Researchers are developing biodegradable polymers derived from microbes that feed on seaweed. More importantly, it produces no hazardous waste and may be recycled into organic waste. According to the UN, plastic accounts for up to 90% of all toxins in our oceans; nevertheless, there are few counterparts, or environmentally appropriate substitutes for the substance.
“Plastics take so many years to disintegrate,” said Alexander Golberg of Tel Aviv University in Israel. As a result, packaging, bags, and bottles create plastic ‘continents’ inside the waters, endangering creatures and polluting the environment. Furthermore, plastic is made from petroleum materials, which are processed in a way that produces chemical pollutants as a consequence.”
“Our innovative technology generates ‘plastic’ from marine microorganisms that completely reprocess into organic trash,” he added. The researchers cultivated bacteria that feed on seaweed to make PHA, a bioplastic polymer (polyhydroxyalkanoate).
“Our raw material was multicellular seaweed farmed in the sea,” Golberg explained, “which was devoured by single-celled microbes that also breed in extremely salty water and form a polymer that can be used to make bioplastic.”
“There are existing units that make this type of bioplastic in marketable quantities,” he continued, “but they use plants that require fresh water and agricultural land.” The method we propose will allow nations with a scarcity of fresh water, such as China, India, and Israel, to transition from petroleum-derived plastics to biodegradable plastics.” Scientists may be able to change the world’s attempts to clean the oceans without affecting agricultural land or requiring the use of fresh water.

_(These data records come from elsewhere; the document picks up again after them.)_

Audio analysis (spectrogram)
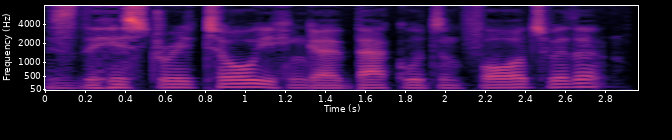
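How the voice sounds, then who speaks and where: A man giving a casual, step-by-step software walkthrough as an instructor. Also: fairly low pitch, quick pace, dry recording. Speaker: tutorial instructor. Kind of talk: screen-recorded software tutorial, casual walkthrough.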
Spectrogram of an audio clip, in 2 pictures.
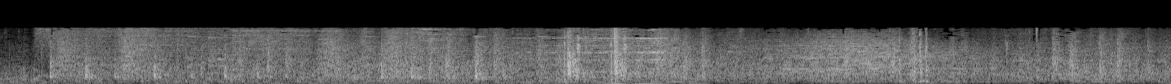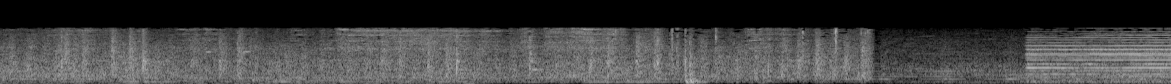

Similarly, the US Department of Energy recently awarded a $2 million grant to a team of UC San Diego biologists to explore plastic polymers made from algae that disintegrate faster than traditional plastics. The prize is a portion of a $80 million award scheme from the DOE Bioenergy Technologies Office to fund a total of three dozen bioenergy research and development initiatives.